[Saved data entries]
_ _ _
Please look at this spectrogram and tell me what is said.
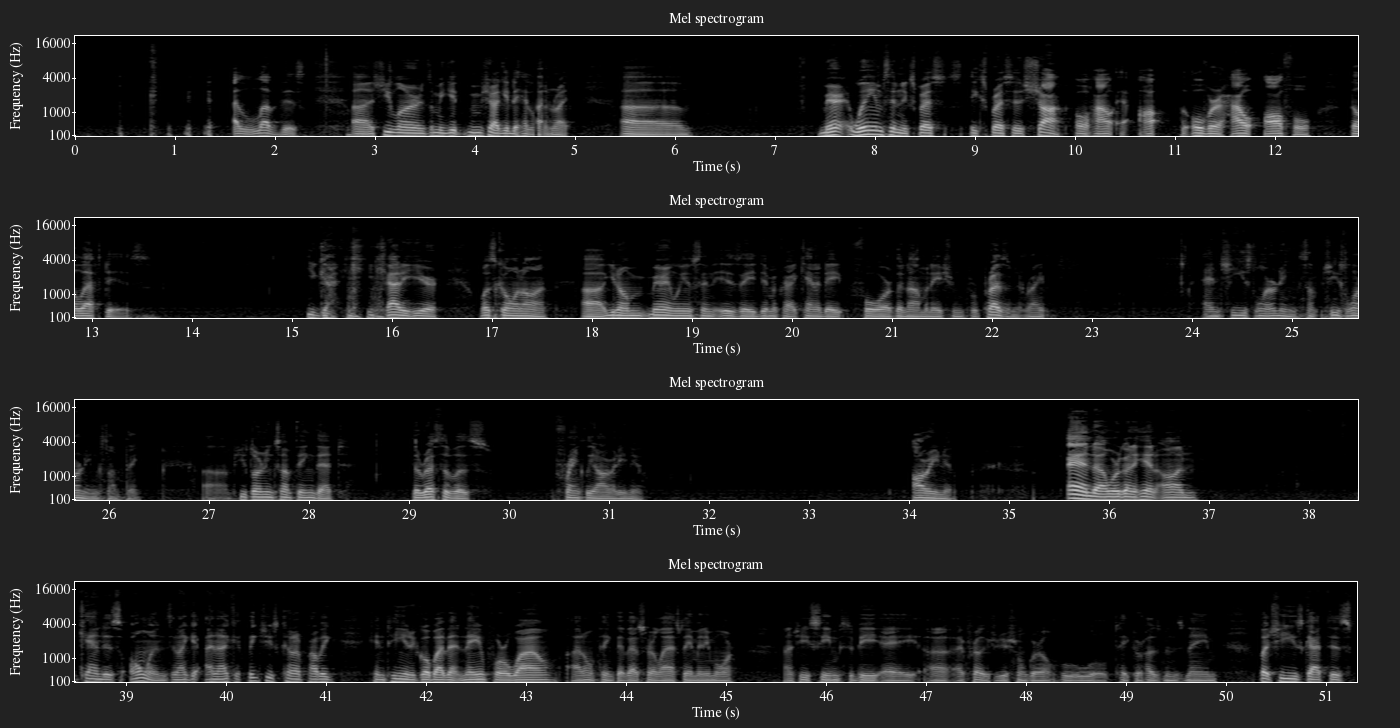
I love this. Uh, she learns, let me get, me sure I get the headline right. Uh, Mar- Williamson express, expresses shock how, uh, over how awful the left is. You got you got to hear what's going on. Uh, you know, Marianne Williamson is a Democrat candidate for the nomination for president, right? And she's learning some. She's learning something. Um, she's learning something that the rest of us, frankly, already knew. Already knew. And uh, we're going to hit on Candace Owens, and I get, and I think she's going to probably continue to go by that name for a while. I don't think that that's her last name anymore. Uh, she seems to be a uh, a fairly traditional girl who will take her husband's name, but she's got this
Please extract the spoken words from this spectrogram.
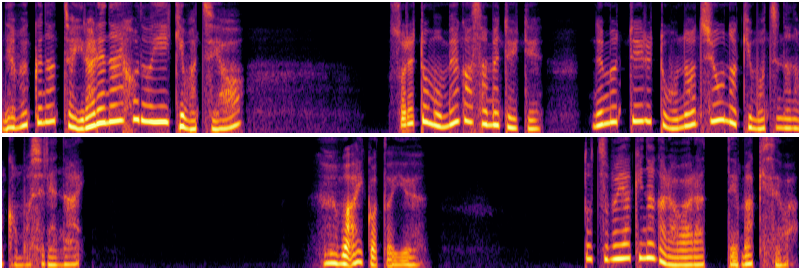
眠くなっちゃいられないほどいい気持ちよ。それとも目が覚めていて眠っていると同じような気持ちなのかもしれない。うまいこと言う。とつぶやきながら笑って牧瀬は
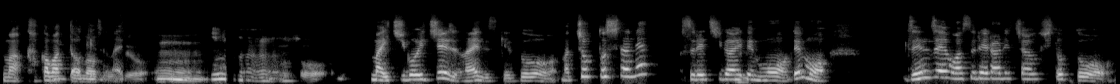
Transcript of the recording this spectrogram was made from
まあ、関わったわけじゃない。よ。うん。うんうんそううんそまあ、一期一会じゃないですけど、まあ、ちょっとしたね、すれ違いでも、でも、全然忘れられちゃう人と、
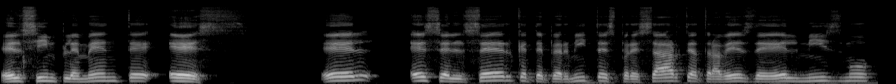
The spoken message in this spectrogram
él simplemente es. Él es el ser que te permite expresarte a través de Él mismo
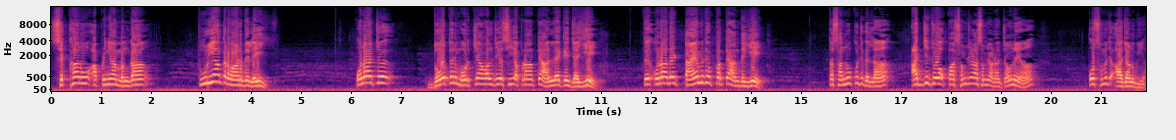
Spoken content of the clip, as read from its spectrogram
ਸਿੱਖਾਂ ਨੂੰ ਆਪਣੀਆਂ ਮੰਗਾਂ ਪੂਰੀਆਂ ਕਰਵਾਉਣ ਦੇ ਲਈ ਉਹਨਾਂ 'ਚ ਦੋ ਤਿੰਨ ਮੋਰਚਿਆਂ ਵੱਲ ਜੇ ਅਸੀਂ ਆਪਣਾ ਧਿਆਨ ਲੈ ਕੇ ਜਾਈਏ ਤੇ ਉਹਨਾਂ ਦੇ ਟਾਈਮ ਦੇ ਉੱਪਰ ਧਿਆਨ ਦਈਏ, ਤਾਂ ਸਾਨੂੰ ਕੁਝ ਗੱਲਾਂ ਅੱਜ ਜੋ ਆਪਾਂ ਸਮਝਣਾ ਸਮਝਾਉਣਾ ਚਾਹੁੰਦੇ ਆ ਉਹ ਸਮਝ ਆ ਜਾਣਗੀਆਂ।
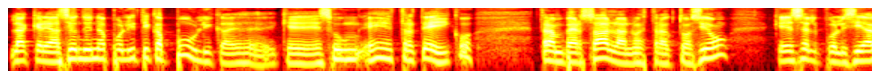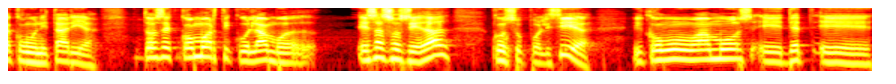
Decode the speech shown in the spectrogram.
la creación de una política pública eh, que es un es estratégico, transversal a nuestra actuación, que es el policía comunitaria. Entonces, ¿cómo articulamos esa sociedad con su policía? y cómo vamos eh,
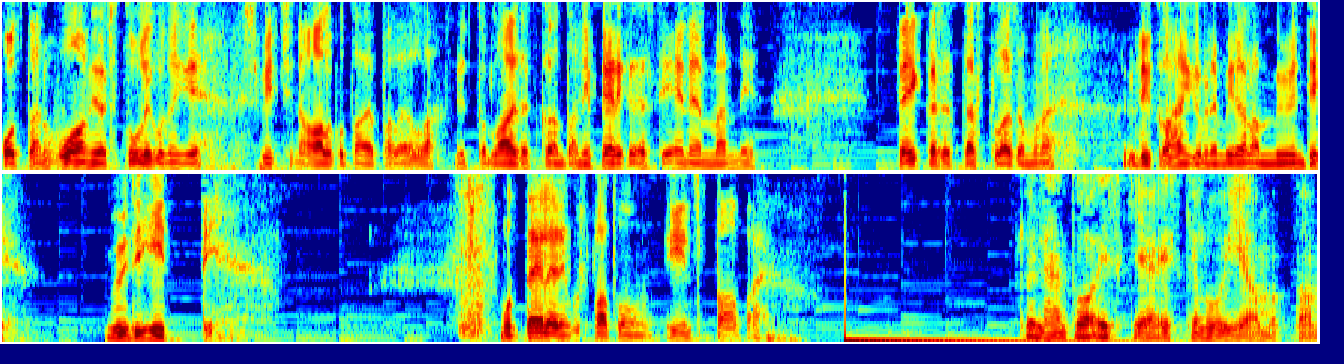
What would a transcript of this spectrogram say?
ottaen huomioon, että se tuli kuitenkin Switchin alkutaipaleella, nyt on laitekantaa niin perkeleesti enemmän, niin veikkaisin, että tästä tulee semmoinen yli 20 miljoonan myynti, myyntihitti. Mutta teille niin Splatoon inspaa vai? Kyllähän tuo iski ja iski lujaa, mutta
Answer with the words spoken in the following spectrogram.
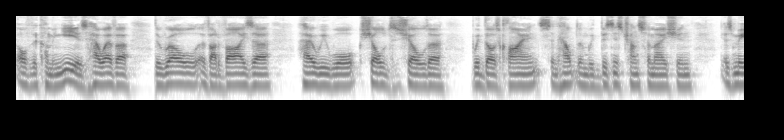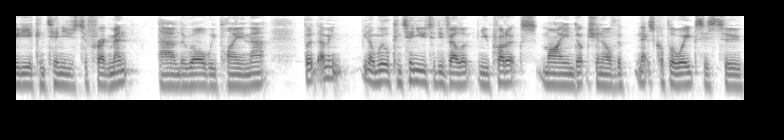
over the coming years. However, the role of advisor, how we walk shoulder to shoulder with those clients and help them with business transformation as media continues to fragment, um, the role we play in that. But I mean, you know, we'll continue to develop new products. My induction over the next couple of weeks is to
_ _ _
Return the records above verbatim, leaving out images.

Please look at this spectrogram and tell me what is said.
I love this. Uh, she learns, let me get, me sure I get the headline right. Uh, Mar- Williamson express, expresses shock how, uh, over how awful the left is. You got you got to hear what's going on. Uh, you know, Marianne Williamson is a Democrat candidate for the nomination for president, right? And she's learning some. She's learning something. Um, she's learning something that the rest of us, frankly, already knew. Already knew. And uh, we're going to hit on Candace Owens, and I get, and I think she's going to probably continue to go by that name for a while. I don't think that that's her last name anymore. Uh, she seems to be a uh, a fairly traditional girl who will take her husband's name, but she's got this
Please extract the spoken words from this spectrogram.
眠くなっちゃいられないほどいい気持ちよ。それとも目が覚めていて眠っていると同じような気持ちなのかもしれない。うまいこと言う。とつぶやきながら笑って牧瀬は
Transcript of the recording this spectrogram was made from
まあ、関わったわけじゃない。よ。うん。うんうんそううんそまあ、一期一会じゃないですけど、まあ、ちょっとしたね、すれ違いでも、でも、全然忘れられちゃう人と、
The spoken message in this spectrogram
él simplemente es. Él es el ser que te permite expresarte a través de Él mismo
Spoken content of the clip, as read from its spectrogram
ਸਿੱਖਾਂ ਨੂੰ ਆਪਣੀਆਂ ਮੰਗਾਂ ਪੂਰੀਆਂ ਕਰਵਾਉਣ ਦੇ ਲਈ ਉਹਨਾਂ 'ਚ ਦੋ ਤਿੰਨ ਮੋਰਚਿਆਂ ਵੱਲ ਜੇ ਅਸੀਂ ਆਪਣਾ ਧਿਆਨ ਲੈ ਕੇ ਜਾਈਏ ਤੇ ਉਹਨਾਂ ਦੇ ਟਾਈਮ ਦੇ ਉੱਪਰ ਧਿਆਨ ਦਈਏ, ਤਾਂ ਸਾਨੂੰ ਕੁਝ ਗੱਲਾਂ ਅੱਜ ਜੋ ਆਪਾਂ ਸਮਝਣਾ ਸਮਝਾਉਣਾ ਚਾਹੁੰਦੇ ਆ ਉਹ ਸਮਝ ਆ ਜਾਣਗੀਆਂ।
Decode the speech shown in the spectrogram.
la creación de una política pública eh, que es un es estratégico, transversal a nuestra actuación, que es el policía comunitaria. Entonces, ¿cómo articulamos esa sociedad con su policía? y cómo vamos eh,
What would a transcript of this spectrogram say?
ottaen huomioon, että se tuli kuitenkin Switchin alkutaipaleella, nyt on laitekantaa niin perkeleesti enemmän, niin veikkaisin, että tästä tulee semmoinen yli 20 miljoonan myynti, myyntihitti. Mutta teille niin Splatoon inspaa vai? Kyllähän tuo iski ja iski lujaa, mutta
Answer with the words spoken in the following spectrogram.
over the coming years. However, the role of advisor, how we walk shoulder to shoulder with those clients and help them with business transformation as media continues to fragment, um, the role we play in that. But I mean, you know, we'll continue to develop new products. My induction over the next couple of weeks is to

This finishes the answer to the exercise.